What is Cavitation?

Example of Cavitation in a Valve

Cavitation is the formation and collapse of air or gas bubbles in a liquid.

The bubbles are formed when liquid undergoes a rapid change of pressure and falls below the vapor pressure. They collapse when the pressure recovers.

This can all happen in a very short span just after the vena contracta—the point in the valve where the diameter of the flow is at its smallest, and fluid velocity is at its maximum.

What are the Symptoms?

Because it happens inside a valve or pipeline, cavitation is not easy to spot. Here are two symptoms that may be caused by cavitation:

  1. Valve Trim Pitting. When the vapor bubbles collapse, it creates a strong force. When this happens over and over on the metal surface of the valve trim, the metal will begin to erode and pit.
  2. Water Hammering. If cavitation is occurring, your valve may repeatedly open and then close sharply. This is called water hammering, and it can lead to an eventual compromise of the valve stem, coupling block and/or valve seat.

How Can I Prevent Cavitation?

There are three things you can do to prevent cavitation in your valves:
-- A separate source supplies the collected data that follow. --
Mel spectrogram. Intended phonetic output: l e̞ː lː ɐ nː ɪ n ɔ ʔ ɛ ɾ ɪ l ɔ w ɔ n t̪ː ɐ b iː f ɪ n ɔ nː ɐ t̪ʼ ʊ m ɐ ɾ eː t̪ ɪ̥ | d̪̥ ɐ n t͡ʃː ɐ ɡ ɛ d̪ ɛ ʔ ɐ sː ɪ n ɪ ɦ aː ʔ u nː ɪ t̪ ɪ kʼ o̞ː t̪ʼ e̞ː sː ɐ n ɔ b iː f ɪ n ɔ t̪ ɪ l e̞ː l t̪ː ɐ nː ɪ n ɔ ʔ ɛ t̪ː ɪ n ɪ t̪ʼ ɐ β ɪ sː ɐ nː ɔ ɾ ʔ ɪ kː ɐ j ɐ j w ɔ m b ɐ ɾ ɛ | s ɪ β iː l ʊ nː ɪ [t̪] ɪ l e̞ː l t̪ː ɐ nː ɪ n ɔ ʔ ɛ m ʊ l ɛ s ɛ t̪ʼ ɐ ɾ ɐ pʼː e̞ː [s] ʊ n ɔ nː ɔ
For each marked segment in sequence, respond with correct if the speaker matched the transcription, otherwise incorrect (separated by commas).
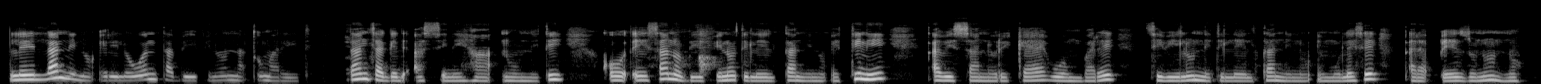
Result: correct, incorrect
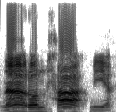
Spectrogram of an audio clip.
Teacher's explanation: naron adalah tanwin bertemu dengan ha. Ingat, ha adalah berasal dari tenggorokan.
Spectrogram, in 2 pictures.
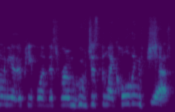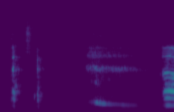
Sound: laughs

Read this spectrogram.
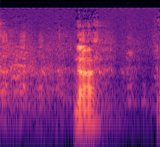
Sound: audience laughs

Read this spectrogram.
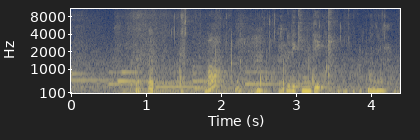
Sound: dog grunts

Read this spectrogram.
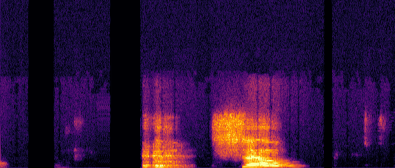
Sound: cough

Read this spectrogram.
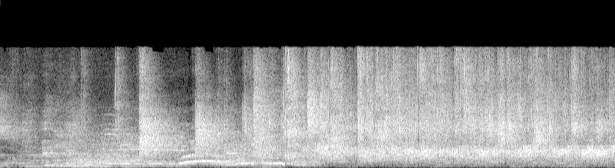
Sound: applause

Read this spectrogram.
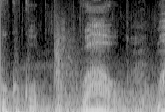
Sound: thud

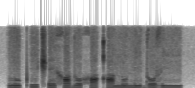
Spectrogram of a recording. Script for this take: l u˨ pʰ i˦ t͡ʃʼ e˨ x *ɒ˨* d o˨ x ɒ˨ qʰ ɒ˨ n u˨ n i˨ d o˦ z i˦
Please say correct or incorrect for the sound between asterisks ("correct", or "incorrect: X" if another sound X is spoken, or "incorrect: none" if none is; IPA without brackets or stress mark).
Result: incorrect: ɒ˦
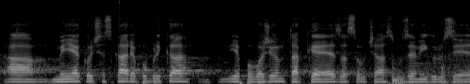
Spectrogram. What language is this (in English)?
Czech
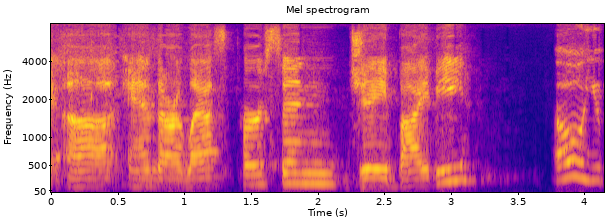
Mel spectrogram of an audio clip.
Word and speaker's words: Bybee: Okay, and our last person, Jay Bybee. Oh, you pronounced my name absolutely perfectly.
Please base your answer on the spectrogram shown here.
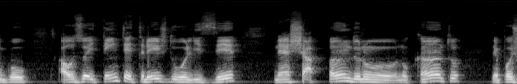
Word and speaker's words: Olise: Enfim, deve ser Olise, né? Porque é francês, então sempre tem essa sílaba tônica ali no final, mas vamos deixar para lá e vamos voltar aqui para a análise do jogo.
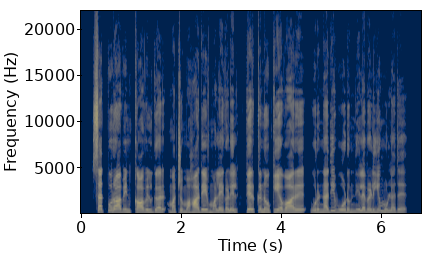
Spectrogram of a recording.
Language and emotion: Tamil, neutral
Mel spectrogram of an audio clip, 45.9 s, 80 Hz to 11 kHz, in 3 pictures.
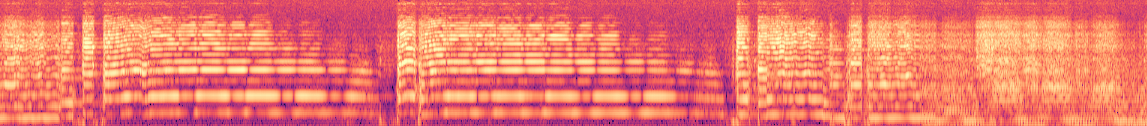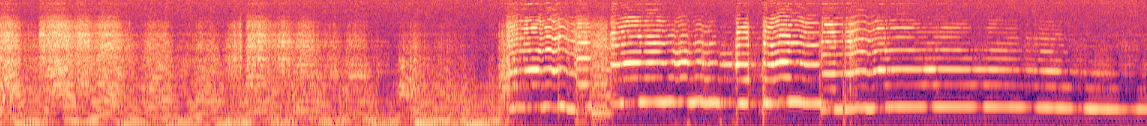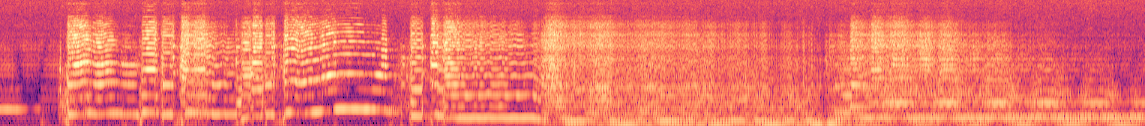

  1. Decrease the pressure drop across your valve.
  2. Install the valve in a cooler place in the process, thereby decreasing the vapor pressure.
  3. Make sure your valve is properly sized. Cavitation often happens in applications when a valve is oversized. For tips on how to size your valve, see our video, “How to Select a Valve.”